The Cold War was still in deep freeze when a couple of alien invasion movies appeared to buck the trend. The former Ziggy Stardust, David Bowie, starred as The Man Who Fell to Earth (1976), a surprisingly sympathetic alien who arrives on Earth in a desperate bid to rejuvenate his ailing planet back home.
Then came the real game-changer, Steven Spielberg’s Close Encounters of the Third Kind, in which humanity is justifiably cautious in its dealings with a recently arrived UFO, but gradually moves from a mood of terror and dread to one of hope and wonder. Aliens were no longer a threat per se; there was much to learn if only we had the tools to communicate with one another.
Spielberg returned to this theme in ET (1982), which featured the cuddliest alien of them all, giving ET a Christ-like aura to make the point that not all other-worldly visitors are a danger to humanity. That theme was taken up time and again in the following decades, as the viewer was invited to empathise with interstellar travellers in John Carpenter’s Starman (1984), Iain Softley’s K-Pax (2001), and Neill Blomkamp’s District 9 (2009).
The transition from war-war to jaw-jaw wasn’t exactly seamless, of course.

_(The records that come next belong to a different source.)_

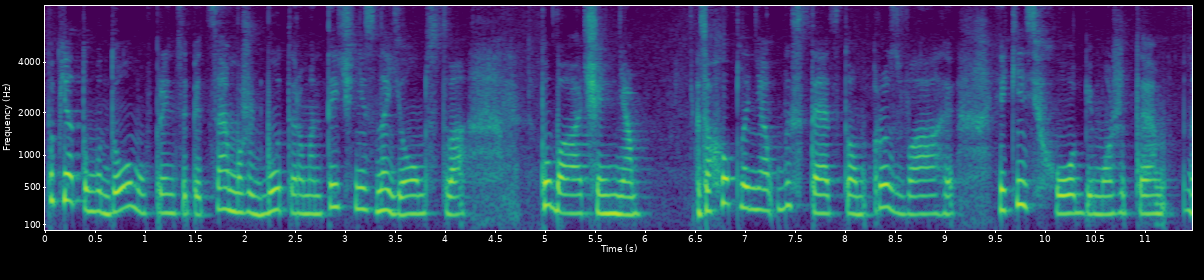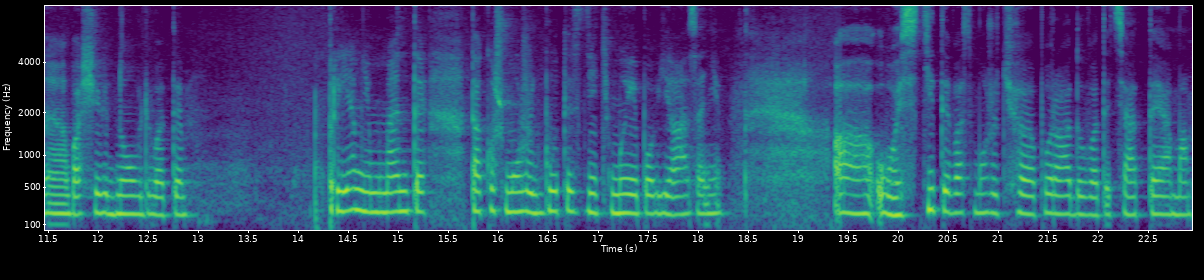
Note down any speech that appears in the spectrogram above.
По п'ятому дому, в принципі, це можуть бути романтичні знайомства, побачення, захоплення мистецтвом, розваги, якісь хобі можете е, ваші відновлювати. Приємні моменти також можуть бути з дітьми пов'язані. Ось, діти вас можуть е, порадувати ця тема.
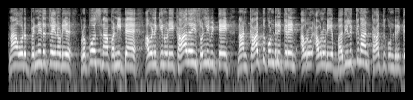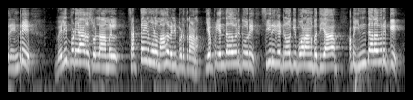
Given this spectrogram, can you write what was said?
நான் ஒரு பெண்ணிடத்தில் என்னுடைய ப்ரொப்போஸ் நான் பண்ணிட்டேன். அவளுக்கு என்னுடைய காதலை சொல்லிவிட்டேன். நான் காத்து கொண்டிருக்கிறேன். அவர் அவளுடைய பதிலுக்கு நான் காத்து கொண்டிருக்கிறேன் என்று வெளிப்படையாக சொல்லாமல் சட்டையின் மூலமாக வெளிப்படுத்துகிறானா எப்படி எந்த அளவிற்கு ஒரு சீர்கேட்டு நோக்கி போகிறாங்க பார்த்தியா அப்போ இந்த அளவிற்கு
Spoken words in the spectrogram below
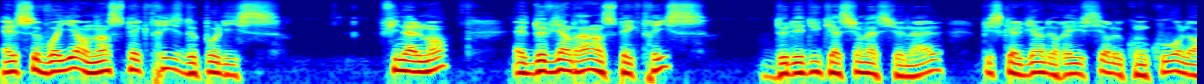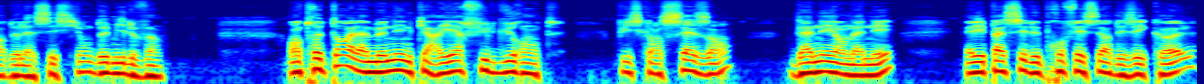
elle se voyait en inspectrice de police. Finalement, elle deviendra inspectrice de l'éducation nationale puisqu'elle vient de réussir le concours lors de la session 2020. Entre-temps, elle a mené une carrière fulgurante puisqu'en 16 ans, d'année en année, elle est passée de professeur des écoles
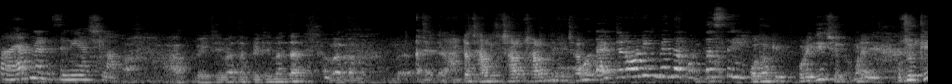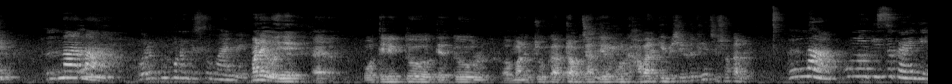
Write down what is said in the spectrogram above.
তাই আপনার কাছে নিয়ে আসলাম। পেটে ব্যথা পেটে ব্যথা আচ্ছা আচ্ছা, হাতটা ছাড়ো ছাড়ো ছাড়ো দেখি ছাড়ো ডাক্তার অনেক ব্যথা করতেছে কোথাও কি পড়ে গিয়েছিল? মানে ওষুধ খেয়ে? না না ওরকম কোনো কিছু হয় নাই। মানে ওই যে অতিরিক্ত তেঁতুল মানে চুকা টক জাতীয় কোনো খাবার কি বেশি করে খেয়েছে সকালে? না কোনো কিছু খাইনি।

While Spielberg & Co were preaching peace, love, and understanding between alien races, Arnold Schwarzenegger was having a whale of a time blasting aliens in Predator (1987), John Carpenter was remaking The Thing (1982), and Starship Troopers (1997) was satirising fascism with the last word in shoot-’em-ups.
And then there’s arguably the greatest of all sci-fi horrors, Alien (1979) and its sequels, in which Sigourney Weaver went to war with one of cinema’s most terrifying monsters (Jaws with jaws inside its jaws, basically).

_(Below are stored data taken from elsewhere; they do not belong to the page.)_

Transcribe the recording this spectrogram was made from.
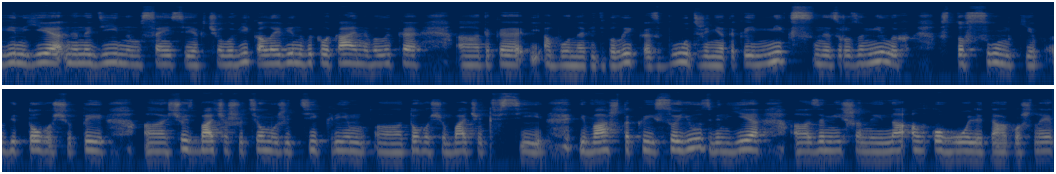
він є ненадійним в сенсі як чоловік, але він викликає невелике таке або навіть велике збудження, такий мікс незрозумілих стосунків від того, що ти щось бачиш у цьому житті, крім того, що бачать всі. І ваш такий союз він є замішаний на алкоголі, також на якому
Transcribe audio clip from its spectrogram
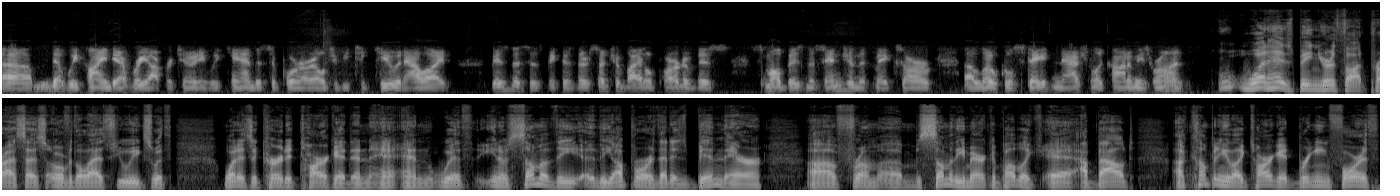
um, that we find every opportunity we can to support our LGBTQ and allied businesses because they're such a vital part of this small business engine that makes our uh, local, state, and national economies run. What has been your thought process over the last few weeks with what has occurred at Target and and with you know some of the the uproar that has been there? Uh, from uh, some of the American public uh, about a company like Target bringing forth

In the last couple of decades, however, the tone of alien invasion movies has changed considerably. There have been remakes that attempt to play the story straight — Spielberg’s War of the Worlds (2005) and The Day the Earth Stood Still (2008), with an aptly cast Keanu Reeves as the alien Klaatu — and originals that aim to replicate the original tone: Attack the Block (2011), Battle Los Angeles (2011), and Edge of Tomorrow (2014).
For the most part, though, the alien invaders have been given the comedy/camp treatment, as in Mars Attacks! (1996), with Jack Nicholson (!) as the US president, Independence Day (1996), Men in Black (1997), Cowboys and Aliens (2011), and The Watch (2012).
Meanwhile, the rise of thoughtful films about aliens and what it might mean to communicate with extra-terrestrial species continue apace: James Cameron’s epic The Abyss (1989), Contact (1997), M Night Shyamalan’s Signs (2002), the Steven Spielberg-produced Super 8 (2011) and Under the Skin (2012).
The alien-as-threat flick is likely to be around for a long time — it’s a terrific excuse for an old-fashioned shoot-’em-up with no great need to develop a motive or backstory for the bad guys — but these days it’s a crassly juvenile alternative to the more thoughtful, inquiring film about what humanity might do if it ever encounters a species as advanced as its own.
The pre-Oscar buzz building around Arrival suggests the latter kind of film is here to stay.
Close Encounters of the Intelligent Kind
Decades ahead of its time, Robert Wise’s film preaches an anti-war message of peace and co-operation that was largely ignored during the Cold War.
Richard Dreyfuss eventually took the lead role of Roy Neary after it was turned down by Steve McQueen, Dustin Hoffman, Gene Hackman, Al Pacino, James Caan and Jack Nicholson.
That man Spielberg again, with one of the greatest feel-good movies ever. All together now: “E … T … phone … home.”
Jodie Foster stars as an astronomer who receives the greatest gift she can imagine: messages from deep space.
A bleak, haunting tale starring Scarlett Johansson as an alien attempting to understand her new home.